If you are enrolling your child in a private or charter school, you may require additional information or documents for her acceptance.
Below is a checklist of important paperwork to provide to your child's school when you move:
- A list of all of the schools your child has attended. Include the dates he was enrolled, the addresses and pertinent contact information.
- Copies of all transcripts or report cards. Request all original transcripts with the school seal--many schools require the original copies for enrollment. Gather all of your child's report cards as well. Make photocopies of these documents for your own records.
- Test scores. All official standardized test results should be obtained from your child's current school.
- Copies of immunizations and recent medical records. Most schools require proof of vaccinations and health information before your child can enroll to ensure the safety of all students.
- Letters of recommendation. Ask for reference letters from some of your child's best teachers and/or principles. You can also request references from guidance counselors, coaches, or other extracurricular instructors.
- Course outlines.
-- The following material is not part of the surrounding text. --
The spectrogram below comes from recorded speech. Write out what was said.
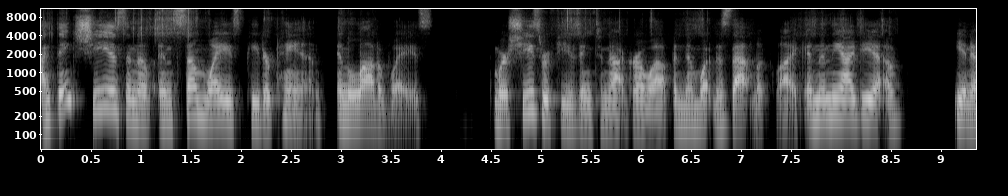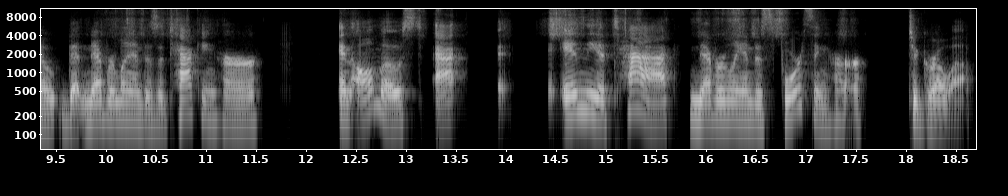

Include descriptions of important courses, topics covered, and text books that were read. This will help your child's new educators have a better understanding of his or her past curriculum and how it relates to what he or she will study at the new school.
- Work samples. Create a portfolio of graded assignments that reflect your child's best work. This will promote your child's academic abilities for acceptance into a private school or charter school. It can also be helpful when transferring to a public school to provide her educators with an understanding of her past curriculum.
- Extra-curricular activities. Create a portfolio of your child's work and/or accomplishments in extra-curricular activities. Stories in the school newspaper, letters from sport coaches, and descriptions of your child's involvement in school clubs and groups will be helpful in gaining acceptance to private schools.
- Other hobbies or activities. Make a list of community activities, volunteer work, music or dance lessons and other clubs outside of school your child participates in. Many schools appreciate students that are well-rounded, talented, and involved in their communities.
- Awards. If your child has won any academic awards or scholarships, you should include them as well.
- Employer reference. If you have a teen that has had a job, a glowing recommendation letter from his employer will impress school officials if you are applying to private schools.
Finding a good school
Choosing the best school for your child when moving is an important task. Be sure to thoroughly research all prospects and gauge them based on:
- Quality of education and student performance
- Ratio of students to teachers
- Extracurricular activities
Helping your child adjust
Adjusting to a new school can be difficult for any child after a move. Be sure to talk about your child's apprehensions, be supportive, and get involved to help ease her transition.
Other ways to help alleviate your child's anxieties include:
- Having a practice run and touring the school
- Setting up a play date with classmates
- Meeting with your child's teachers before the first day